It was intended to be printed on the spines of the books
that he binds. 

this is an abstract composition
using Adobe Garamond

This is a 70's version of the main title for Weekend Choss

...and this is my Jack o'lantern.

Tuesday, October 4, 2011

Femme Fatale

A brush with R-rated trad, in which I discover the limits of my nationality. 

My first gear lead, Teton Canyon, 2010
Photo: Jack Cohen
I hesitate to share this story, because I know it will make my mother worry. Don't worry, Mom. This isn't a story about how brave I am. Au contraire.

Right now, my most common belay partner is my friend, roommate and co-worker Austin. After work last Thursday, we rushed out to an area called Midget Widget. It's a funny little crag, almost as short as the 28-foot wall where I do my routesetting. It's got one incalculable advantage over the gym though-- it's the only crack climbing we have.

Oh, the flow of climbing vertical cracks-- so delightful, even though my trip to Devil's Tower this July humbled me something fierce. (see A Minor Epic)

After messing around on the easy route for most of the afternoon, I spotted a crack that I had never seen before and she was gorgeous. Far taller than her peers, she swept up a right-facing corner with flirtatious grace. The orange sunset played across her and I felt myself inexorably drawn in. Austin finished cleaning the easy route and I racked up like Minnesota Fats. We were losing daylight.

The route started out steep and blocky, but I cast off, confident I would be able to find gear placements. 15 feet later I placed a good nut and an OK #2 Camalot.

I moved up another body length, checked for placements and found none. I reached for good holds (if a little sandy) and kept moving. The climbing was great; hard enough to be interesting, but still very controlled. I have no idea of the difficulty, but I might give it .10a.

Two body lengths later I was forced to the right around a blank section. Still no gear.

Three body lengths above my last piece, I traversed back to the left, hoping to see the mouth of that beautiful crack. I looked up and saw nothing but a few little pockets. I looked down and saw my little yellow cam placed sickeningly close to the ground.

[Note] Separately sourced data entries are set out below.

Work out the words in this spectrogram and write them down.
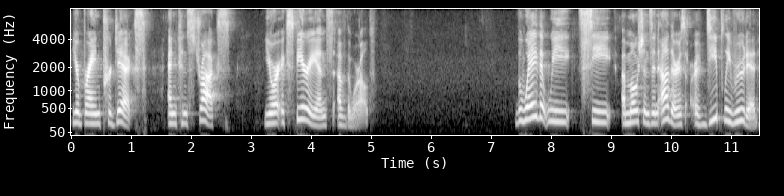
your brain predicts and constructs your experience of the world. The way that we see emotions in others are deeply rooted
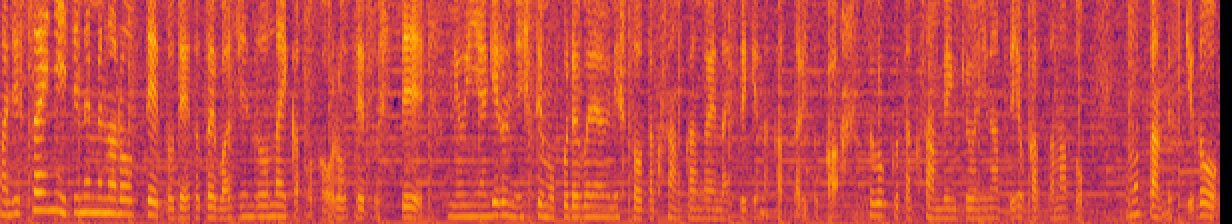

Firmly in the groundfall zone, unable to downclimb to safety, I channeled my inner Alex Honnold and pushed on.

40 feet from the ground, I finally sunk a bodacious #3 into the beginning of the crack, and began apologizing profusely to Austin. I found a big ledge where I could sit down and told him I would never do that to him again.

Yes, I know you've done way bigger runouts and I just need to stop being a baby. But this is the 21st century, gawshdarnit, and I'm not English.

Would I add bolts to this nameless strumpet? Naw, I'm not that big of a jerk. (Also, I have no idea how to install a bolt.)

Am I proud of this little lapse in judgement? Definitely. In the year that I've been climbing gear routes, this is the most intimidating and difficult that I've done, and to do it as a pure onsight makes me feel warm and bubbly inside. Or maybe I just pooped a little bit while pretending to be Honnold.

Wednesday, September 28, 2011


Wow, I have a lot of new things to put up! I've recently brought Weekend Choss back from a 2-month hiatus, so here are the intervening episodes, latest first.

Tuesday, July 19, 2011